The platform is an artificial construction, walled in a rectangular plan, from limited excavations.[2] The more relevant walls are 3.3 metres (11 ft) high, 41 metres (135 ft) long and 0.60 metres (2.0 ft) wide.[2] On the eastern end, there is evidence of reinforcement, with a rectangular counter-wall, of dual pilasters, that includes four circular buildings.[2]

The fortified site was constructed sometime in the region's Iron Age (confirmed from the circular pattern of its construction), and was reused during the Roman period, as part of their geostrategic policy of reusing pre-existing local sites.[1] Investigations of the site permit a distinction of the complex defensive systems, formed by lines of walls and interior rectangular structures covering 4 hectares.[1] The Roman presence is represented by characteristic materials used in its reconstruction, including ceramics and amphorae.[1]


  1. ^ a b c d e f g h i j "Estação arqueológica do Cabeço do Vouga". (in Portuguese). Instituto de Gestão do Património Arquitectónico e Arqueológico. Retrieved 8 August 2014.
  2. ^ a b c d e f g h i j k l Alçada, Margarida; Ruão, Carlos (1996), SIPA (ed.), Estação arqueológica de Cabeço do Vouga/Castelium Marnelis (IPA.00006456/PT020101100005) (in Portuguese), Lisbon, Portugal: SIPA – Sistema de Informação para o Património Arquitectónico, archived from the original on 30 September 2014, retrieved 8 August 2014
  • Almeida, João de (1946), Roteiro dos Monumentos Militares Portugueses (in Portuguese), Lisbon, Portugal
  • Madahil, António Gomes da Rocha (1941), Estação Arqueológica do Cabeço do Vouga. Terraço subjacente à Ermida do Espírito Santo (in Portuguese) (VII ed.), Arquivo do Distrito de Aveiro, pp. 227–258, 313–369
  • Madahil, António Gomes da Rocha (1941), Estação luso-romana do Cabeço do Vouga", Arquivo do Distrito de Aveiro (in Portuguese), Arquivo do Distrito de Aveiro
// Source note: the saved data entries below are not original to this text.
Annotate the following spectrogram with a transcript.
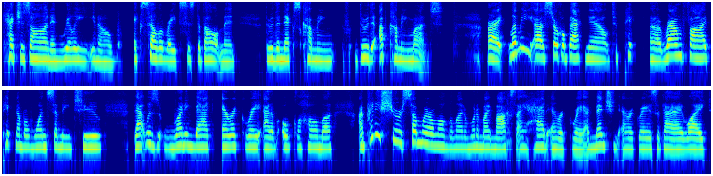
catches on and really, you know, accelerates his development through the next coming, through the upcoming months. All right, let me uh, circle back now to pick uh, round five, pick number 172. That was running back Eric Gray out of Oklahoma. I'm pretty sure somewhere along the line in one of my mocks, I had Eric Gray. I mentioned Eric Gray as a guy I liked.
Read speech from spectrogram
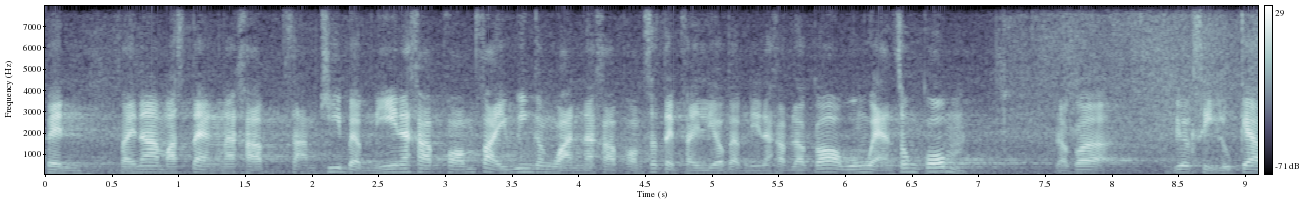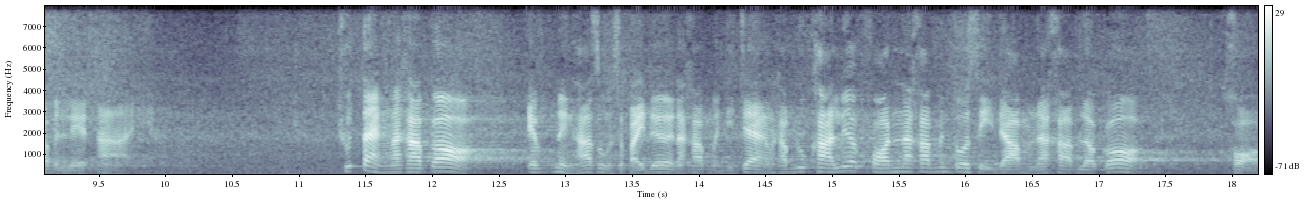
เป็นไฟหน้า Mustang นะครับ3ขีดแบบนี้นะครับ พร้อมไฟวิ่งกลางวันนะครับ พร้อมสเต็ปไฟเลี้ยวแบบนี้นะครับ แล้วก็วงแหวนทรงกลม แล้วก็เลือกสีลูกแก้วเป็นเลดไอชุดแต่งนะครับก็ F150 Spider นะครับ เหมือนที่แจ้งนะครับ ลูกค้าเลือกฟอนต์นะครับ เป็นตัวสีดำนะครับ แล้วก็ขอบ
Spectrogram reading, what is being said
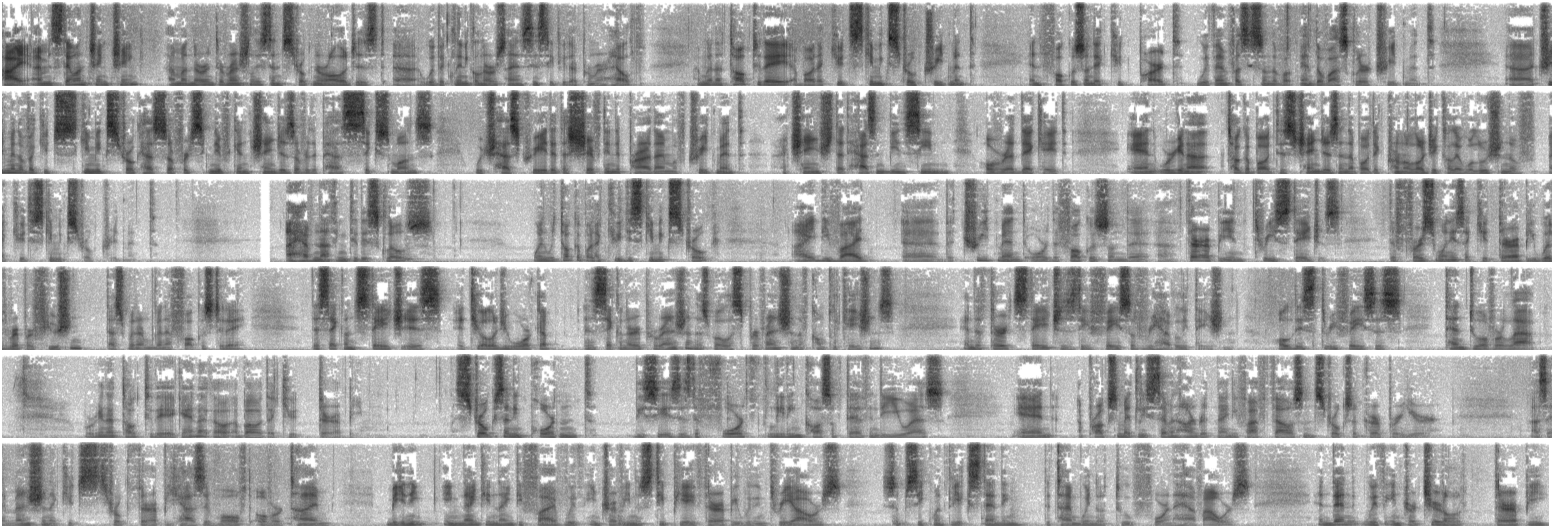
Hi, I'm Esteban Cheng Ching. I'm a neurointerventionalist and stroke neurologist uh, with the Clinical Neuroscience Institute at Premier Health. I'm going to talk today about acute ischemic stroke treatment and focus on the acute part with emphasis on the endovascular treatment. Uh, treatment of acute ischemic stroke has suffered significant changes over the past six months, which has created a shift in the paradigm of treatment, a change that hasn't been seen over a decade. And we're going to talk about these changes and about the chronological evolution of acute ischemic stroke treatment. I have nothing to disclose. When we talk about acute ischemic stroke, I divide uh, the treatment or the focus on the uh, therapy in three stages. The first one is acute therapy with reperfusion. That's what I'm going to focus today. The second stage is etiology workup and secondary prevention, as well as prevention of complications. And the third stage is the phase of rehabilitation. All these three phases tend to overlap. We're going to talk today again about acute therapy. Stroke is an important disease, is the fourth leading cause of death in the U.S., and approximately 795,000 strokes occur per year. As I mentioned, acute stroke therapy has evolved over time, beginning in 1995 with intravenous TPA therapy within three hours, subsequently extending the time window to four and a half hours. And then with intraarterial therapy,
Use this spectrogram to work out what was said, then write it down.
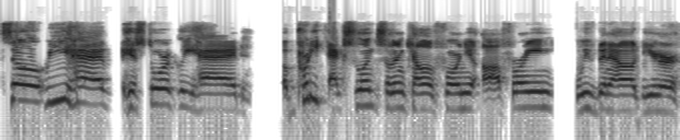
So, we have historically had a pretty excellent Southern California offering. We've been out here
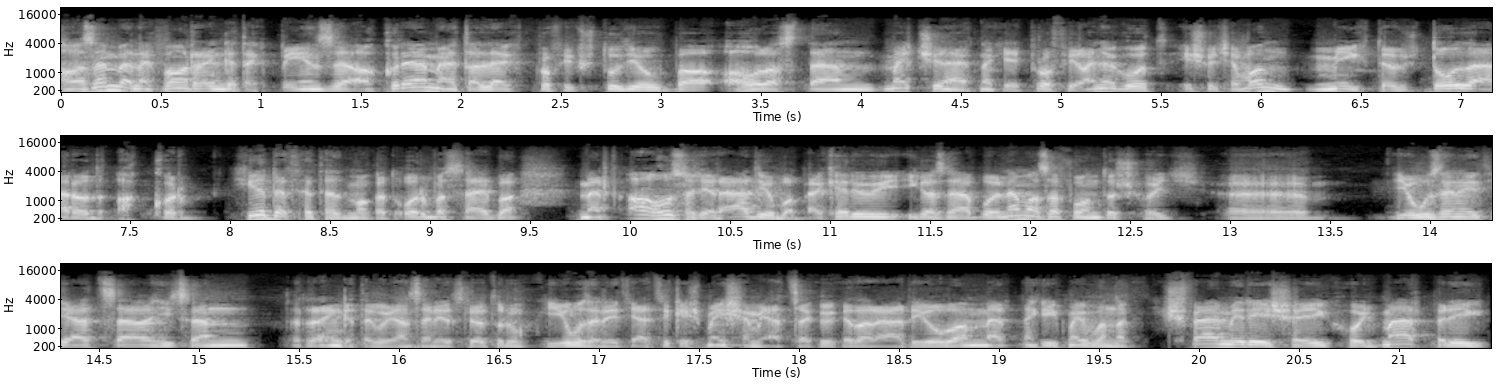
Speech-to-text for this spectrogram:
ha az embernek van rengeteg pénze, akkor elmehet a legprofibb stúdiókba, ahol aztán megcsinálják neki egy profi anyagot, és hogyha van még több dollárod, akkor hirdetheted magad orbaszájba, mert ahhoz, hogy a rádióba bekerülj, igazából nem az a fontos, hogy ö, jó zenét játszál, hiszen rengeteg olyan zenészről tudunk, aki jó zenét játszik, és mégsem játszák őket a rádióban, mert nekik megvannak kis felméréseik, hogy már pedig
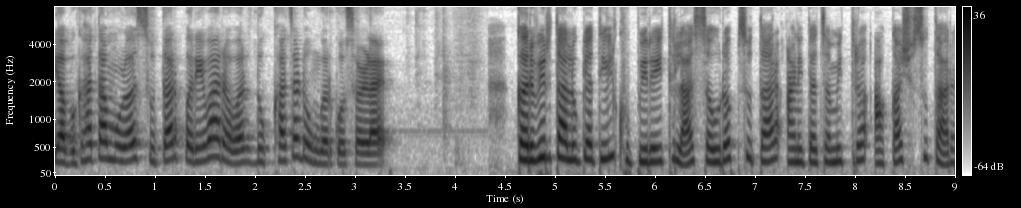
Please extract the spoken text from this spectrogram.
या अपघातामुळे सुतार परिवारावर दुःखाचा डोंगर कोसळला आहे करवीर तालुक्यातील खुपिरे इथला सौरभ सुतार आणि त्याचा मित्र आकाश सुतार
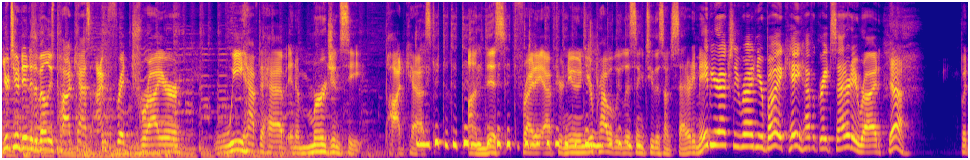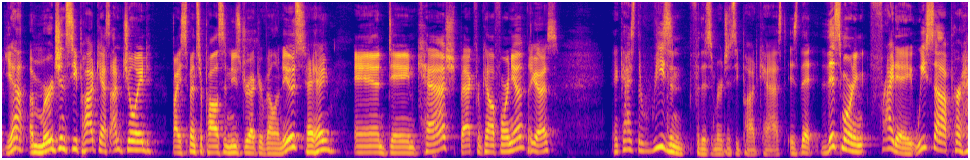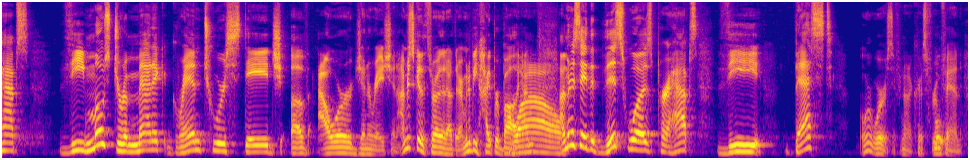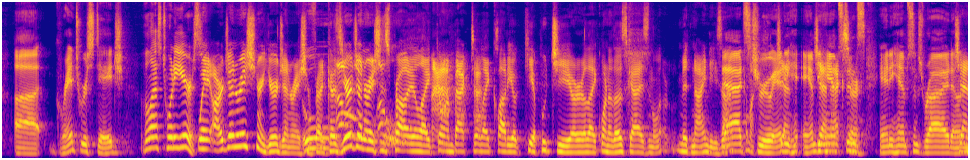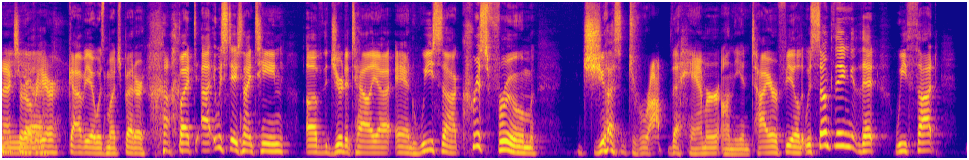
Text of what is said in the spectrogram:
You're tuned into the News Podcast. I'm Fred Dreier. We have to have an emergency podcast on this Friday afternoon. You're probably listening to this on Saturday. Maybe you're actually riding your bike. Hey, have a great Saturday ride. Yeah. But yeah, emergency podcast. I'm joined by Spencer Powlison, news director of Velo News, Hey, hey. And Dane Cash, back from California. Hey guys. And guys, the reason for this emergency podcast is that this morning, Friday, we saw perhaps the most dramatic Grand Tour stage of our generation. I'm just going to throw that out there. I'm going to be hyperbolic. I'm- Wow. I'm, going to say that this was perhaps the best, or worse, if you're not a Chris Froome fan, uh, Grand Tour stage of the last 20 years. Wait, our generation or your generation, Fred? Because your oh, generation is oh. probably like going back to like Claudio Chiappucci or like one of those guys in the mid '90s. That's on. true. Andy, Gen- Andy Gen Hampsten's. Andy Hampsten's ride on Gen the, Xer over uh, here. Gavia was much better, but uh, it was stage 19 of the Giro d'Italia, and we saw Chris Froome just drop the hammer on the entire field. It was something that we thought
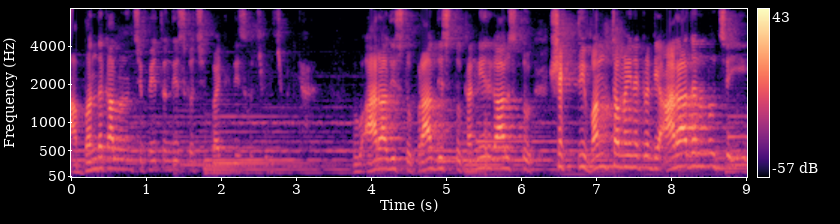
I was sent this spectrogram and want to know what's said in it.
ఆ బంధకాల నుంచి పేతుని తీసుకొచ్చి బయటికి తీసుకొచ్చి విడిచిపెట్టారు. నువ్వు ఆరాధిస్తూ ప్రార్థిస్తూ కన్నీరు గారుస్తూ శక్తివంతమైనటువంటి ఆరాధనను చెయ్యి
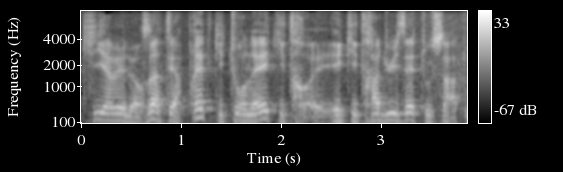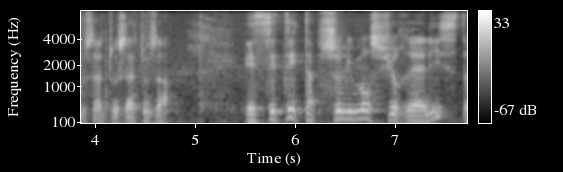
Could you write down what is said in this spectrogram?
qui avaient leurs interprètes qui tournaient qui et qui traduisaient tout ça, tout ça, tout ça, tout ça. Et c'était absolument surréaliste.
  • Souto, Alberto (1958), "Romanização no Baixo Vouga", in Souto, Dulce Alves (ed.), Subsídios para uma carta arqueológica do distrito de Aveiro no período de Romanização (in Portuguese) (XXIV ed.), Arquivo do Distrito de Aveiro, pp. 241–276
  • Correira, Azevedo (1975), Arte Monumental Portuguesa (in Portuguese), 1, Porto, Portugal, pp. 29–30
  • Lopes, Luis Seabra, Talabriga: Situação e Limites Aproximados, Portugália nova série (in Portuguese), XVI, Porto, Portugal: Instituto de Arqueologia, pp. 331–343, archived from the original on 2012-04-22
  • Bairrada - "Arqueológica" do Vouga com cooperação espanhola (in Portuguese), Jornal de Notícias, 11 January 2000
  • Alcarção, Jorge Manuel N.L. (1990), O Reordenamento Territorial", Nova História de Portugal: Portugal das origens à romanização (in Portuguese), Lisbon, Portugal